How to file a copyright registration?

Read More

Copyright registration is a relatively simple procedure and can be done on your own, whereas for trademark or patent registration, foreigners must hire and authorize a local agency to proceed.

To file a copyright registration, an applicant is required to submit an application form, identification certificate(s), ownership statement (if applicable), power of attorney (if applicable), and a sample of the work. Filing with the CPCC can be completed online here.

Registration fee varies by the type of work. Information on CPCC’s copyright registration fees can be found here.

How long does it take to receive the registration certificate?

Read More

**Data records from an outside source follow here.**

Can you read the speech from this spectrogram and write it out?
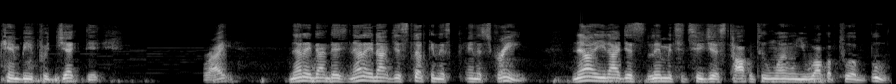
can be projected, right? Now they're not just, now they're not just stuck in in a screen. Now you're not just limited to just talking to one when you walk up to a booth.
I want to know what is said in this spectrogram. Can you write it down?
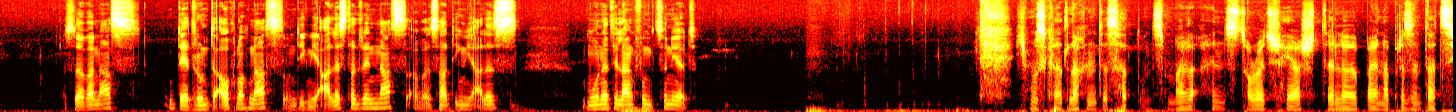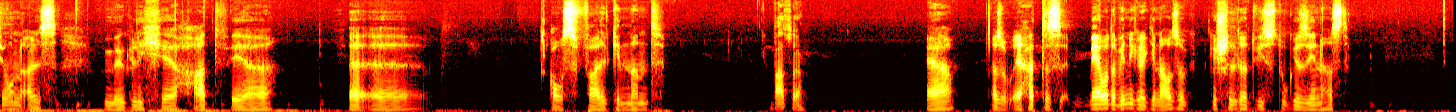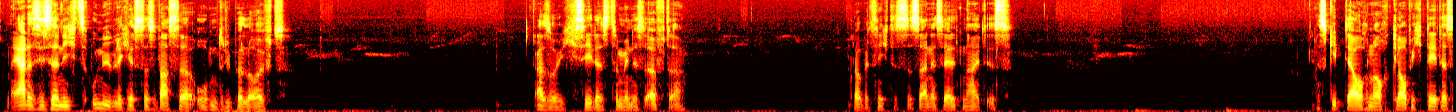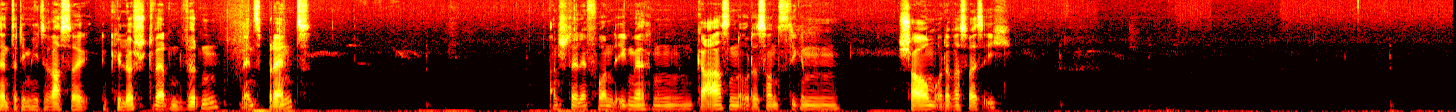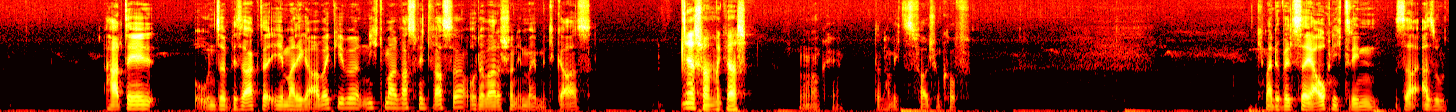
Server nass und der drunter auch noch nass und irgendwie alles da drin nass, aber es hat irgendwie alles monatelang funktioniert. Ich muss gerade lachen, das hat uns mal ein Storage-Hersteller bei einer Präsentation als mögliche Hardware äh, äh, genannt. Wasser. Ja, also er hat das mehr oder weniger genauso geschildert, wie es du gesehen hast. Naja, das ist ja nichts Unübliches, dass Wasser oben drüber läuft. Also ich sehe das zumindest öfter. Ich glaube jetzt nicht, dass das eine Seltenheit ist. Es gibt ja auch noch, glaube ich, Datacenter, die mit Wasser gelöscht werden würden, wenn es brennt. Anstelle von irgendwelchen Gasen oder sonstigem Schaum oder was weiß ich. Hatte unser besagter ehemaliger Arbeitgeber nicht mal was mit Wasser oder war das schon immer mit Gas? Ja, es war mit Gas. Ah, Okay, dann habe ich das falsch im Kopf. Meine, du willst da ja auch nicht drin sein. Also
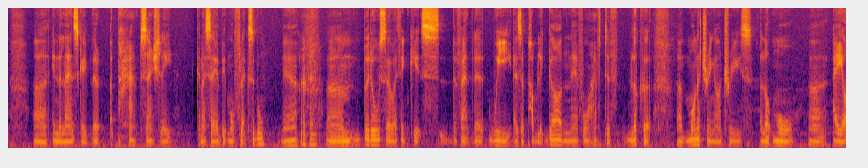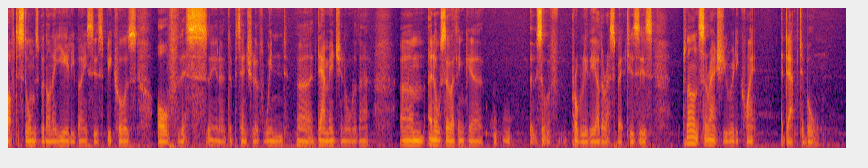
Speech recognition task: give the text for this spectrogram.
uh, in the landscape that are perhaps actually can I say a bit more flexible yeah. Okay. Um, but also, I think it's the fact that we, as a public garden, therefore have to f- look at uh, monitoring our trees a lot more. Uh, a after storms, but on a yearly basis because of this, you know, the potential of wind uh, damage and all of that. Um, and also, I think uh, w- w- sort of probably the other aspect is is plants are actually really quite adaptable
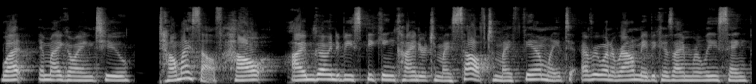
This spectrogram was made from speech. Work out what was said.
What am I going to tell myself? How I'm going to be speaking kinder to myself, to my family, to everyone around me because I'm releasing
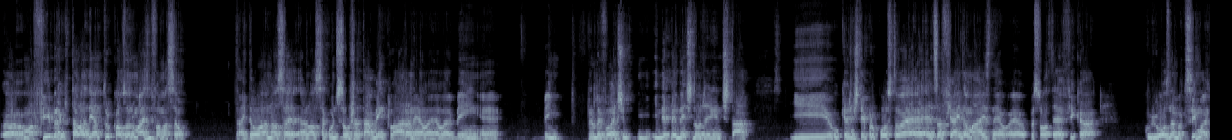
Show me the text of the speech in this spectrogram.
uh, uma fibra que está lá dentro causando mais inflamação. Tá? Então, a nossa, a nossa condição já está bem clara, né? Ela, ela é bem, é, bem relevante, independente de onde a gente está. E o que a gente tem proposto é, é desafiar ainda mais, né? É, o pessoal até fica curioso, né, Max? Sim, mas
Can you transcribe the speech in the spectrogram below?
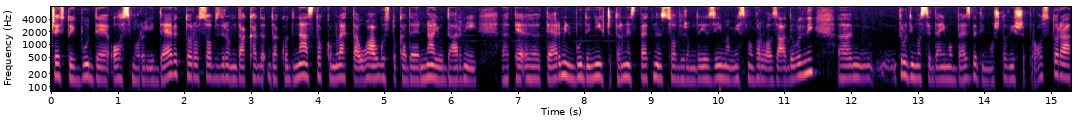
često ih bude osmor ili devetoro, s obzirom da, kada, da kod nas tokom leta u avgustu, kada je najudarniji te, termin, bude njih 14-15, s obzirom da je zima, mi smo vrlo zadovoljni. Trudimo se da im obezbedimo što više prostora,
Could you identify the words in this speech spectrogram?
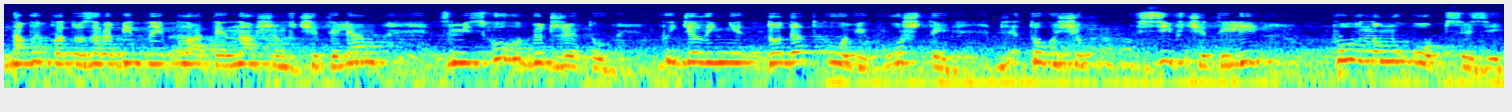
на виплату заробітної плати нашим вчителям з міського бюджету виділені додаткові кошти для того, щоб всі вчителі в повному обсязі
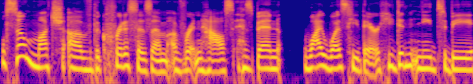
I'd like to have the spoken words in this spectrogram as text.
Well, so much of the criticism of Rittenhouse has been why was he there? He didn't need to be.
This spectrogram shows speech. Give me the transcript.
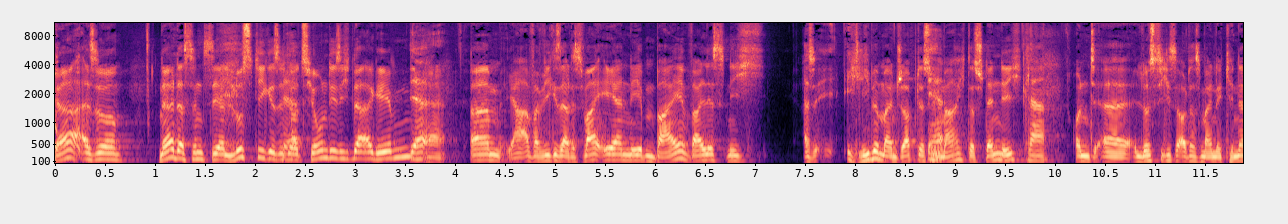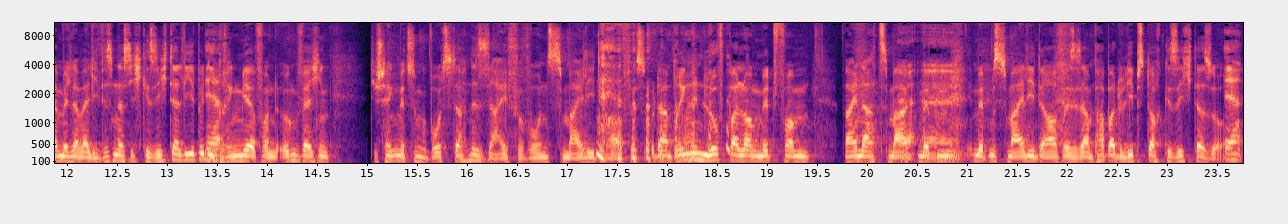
Ja, also, ne, das sind sehr lustige Situationen, die sich da ergeben. Ja. Ähm, ja, aber wie gesagt, es war eher nebenbei, weil es nicht. Also ich- ich liebe meinen Job, deswegen Ja. mache ich das ständig. Klar. Und äh, lustig ist auch, dass meine Kinder mittlerweile, die wissen, dass ich Gesichter liebe. Die Ja. bringen mir von irgendwelchen, die schenken mir zum Geburtstag eine Seife, wo ein Smiley drauf ist. Oder bringen einen Luftballon mit vom Weihnachtsmarkt Äh, mit, einem, mit einem Smiley drauf, weil sie sagen, Papa, du liebst doch Gesichter so. Ja,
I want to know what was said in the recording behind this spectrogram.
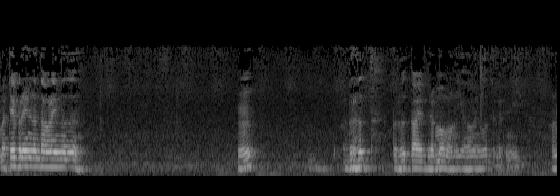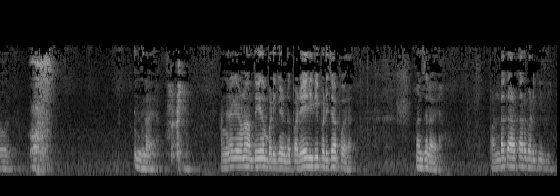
മറ്റേ ബ്രെയിനിൽ എന്താ പറയുന്നത്? ബൃഹത് ബൃഹത്തായ ബ്രഹ്മമാണ് ഈ അനുഭവത്തിന്റെ പിന്നിൽ. അണുവല്ല മനസ്സിലായ അങ്ങനെയൊക്കെയാണ് അദ്വൈതം പഠിക്കേണ്ടത്. പഴയ രീതിയിൽ പഠിച്ചാൽ പോരാ. മനസ്സിലായ? പണ്ടത്തെ ആൾക്കാർ പഠിക്കില്ലേ?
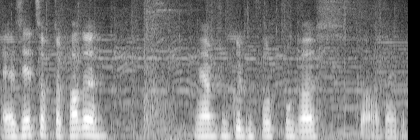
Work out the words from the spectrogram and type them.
Also jetzt auf der Karte, wir haben schon einen guten Vorsprung rausgearbeitet.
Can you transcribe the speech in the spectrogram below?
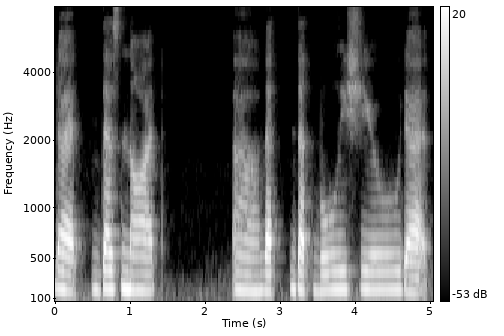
that does not uh, that that bullies you that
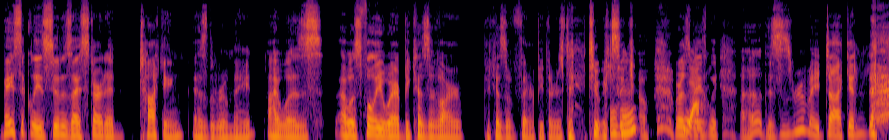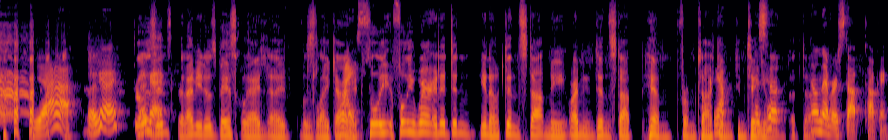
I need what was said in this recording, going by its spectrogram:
basically as soon as I started talking as the roommate, I was I was fully aware because of our because of therapy Thursday two weeks Mhm. ago, where it's Yeah. basically, oh, this is roommate talking. yeah. Okay. So it was instant. I mean, it was basically I, I was like, all right, Nice. fully fully aware, and it didn't, you know, didn't stop me. Or I mean, didn't stop him from talking, Yeah, continuing. He'll, but, uh, he'll never stop talking.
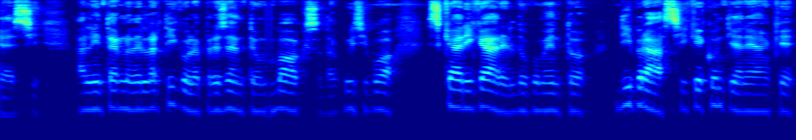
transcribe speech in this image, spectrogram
insuccessi. All'interno dell'articolo è presente un box da cui si può scaricare il documento di prassi che contiene anche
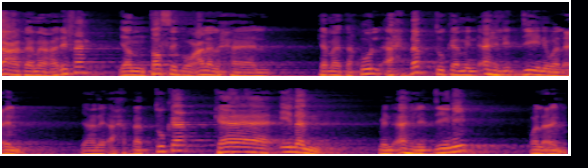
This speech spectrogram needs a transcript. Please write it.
بعد معرفة ينتصب على الحال. كما تقول أحببتك من أهل الدين والعلم. يعني أحببتك كائنا من أهل الدين والعلم.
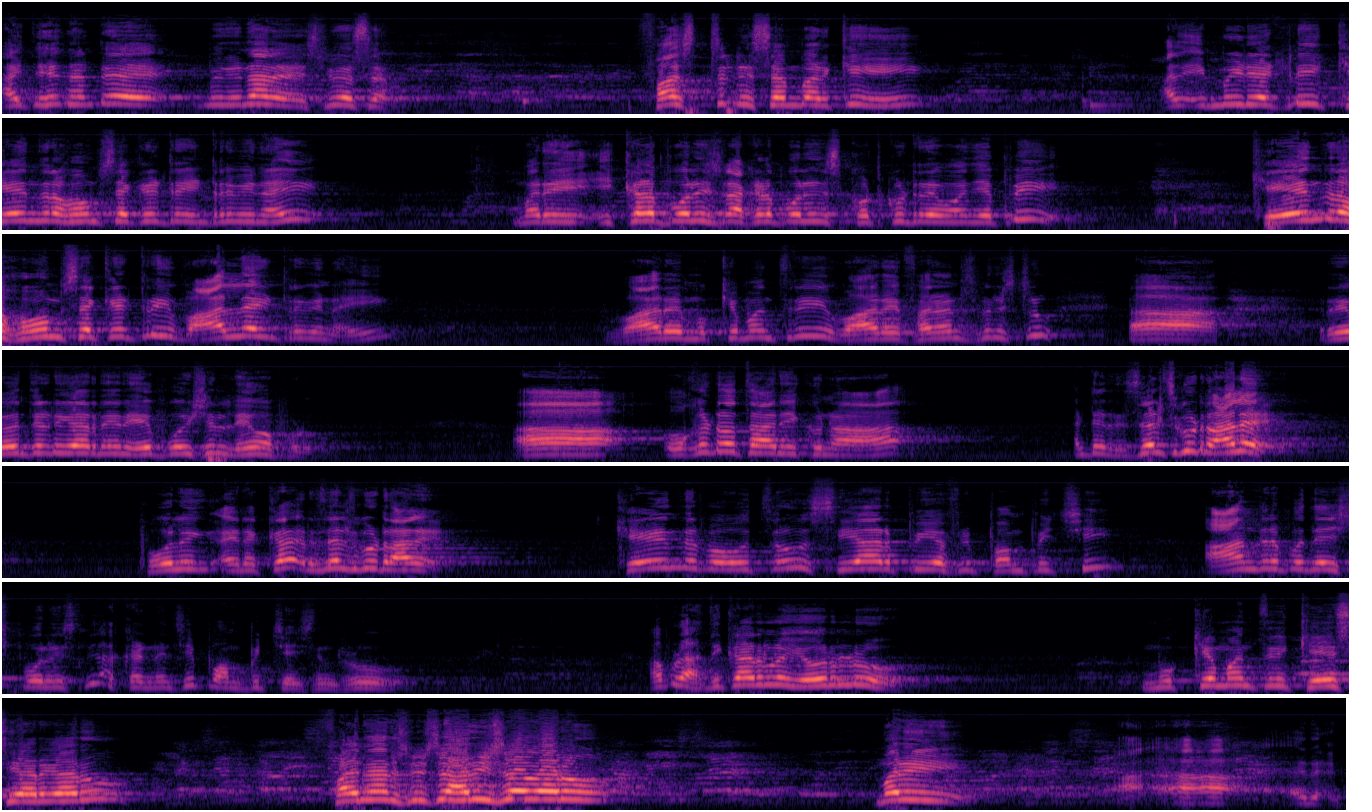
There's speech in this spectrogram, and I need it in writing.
అయితే ఏంటంటే మీరు వినాలి ఎస్పీఎస్ సార్. ఫస్ట్ డిసెంబర్కి అది ఇమ్మీడియట్లీ కేంద్ర హోమ్ సెక్రటరీ ఇంటర్వ్యూన్ అయ్యి మరి ఇక్కడ పోలీసులు అక్కడ పోలీసు కొట్టుకుంటారేమో అని చెప్పి కేంద్ర హోమ్ సెక్రటరీ వాళ్ళే ఇంటర్వ్యూన్ అయ్యి వారే ముఖ్యమంత్రి వారే ఫైనాన్స్ మినిస్టర్ రేవంత్ రెడ్డి గారు నేను ఏ పొజిషన్ లేవు అప్పుడు. ఒకటో తారీఖున అంటే రిజల్ట్స్ కూడా రాలే. పోలింగ్ అయినాక రిజల్ట్స్ కూడా రాలే. కేంద్ర ప్రభుత్వం సిఆర్పిఎఫ్ని పంపించి ఆంధ్రప్రదేశ్ పోలీస్ని అక్కడి నుంచి పంపించేసినారు. అప్పుడు అధికారంలో ఎవరు ముఖ్యమంత్రి కేసీఆర్ గారు ఫైనాన్స్ మినిస్టర్ హరీష్ రావు గారు. మరి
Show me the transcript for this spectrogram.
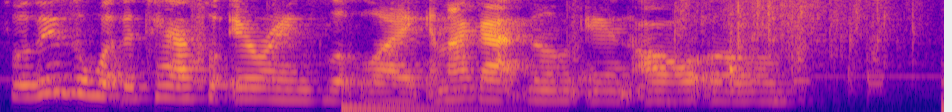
So these are what the tassel earrings look like. And I got them in all of,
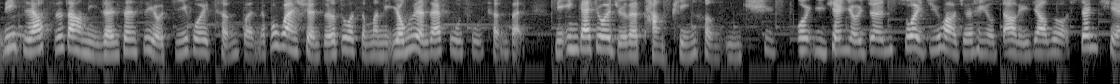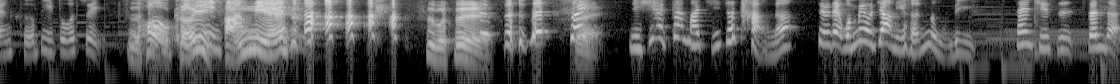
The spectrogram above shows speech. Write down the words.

If an application is completed and filed and no rectifications are requested, you can expect to receive the registration certificate in 30 business days after submitting the application.

Copyright Notice

A copyright notice is a notice placed on a work to inform the public the work is protected by copyright law, the copyright owner of the work, and the year of the work’s first publication (if published).

Do I need to place a copyright notice on my website?

Read More

The use of copyright notice is voluntary and optional (under US law, however, for works first published before March 1, 1989, use of the copyright notice was mandatory or could have resulted in the loss of copyright protection). Although not required, a copyright notice is highly advisable to be placed on your website whenever it is launched and becomes available to the public because it confers certain benefits to the copyright owner and adds an extra layer of protection.

  • It signals the website viewer that the works on the website are protected by copyright and helps deter potential infringements.
  • In the event that your copyright on the website is infringed and you sue, it acts as evidence of willful infringement and defeats an infringer’s defense of “innocent infringement,” which may help you win greater damages.
  • It identifies the copyright owner and provides contact information for permission requests.

It is common and sufficient to place one copyright notice at the bottom of  the website homepage. You are perfectly free to include a notice on every single page.

Form of copyright notice

Read More

A copyright notice generally consists of three elements:

  • The copyright symbol or word: the symbol © ((the letter C in a circle), the word “copyright,” or the abbreviation “Copr.”  It is recommended to use the © symbol because the words “copyright” and “Copr.” are not recognized by some jurisdictions while your website can be accessed all over the world.
  • The year of the work’s first publication. While not necessary, it is common practice to use a date range (e.g., 2020-2022) to ensure that all of the current and previous contents on the site are encompassed. 
  • The name of the copyright owner.

When you put all three together, you will get a valid copyright notice that looks like this: © 2023 IACC.

Must be logged in

Please sign in or click below to gain access to this page.

SME Brand Protection Toolkit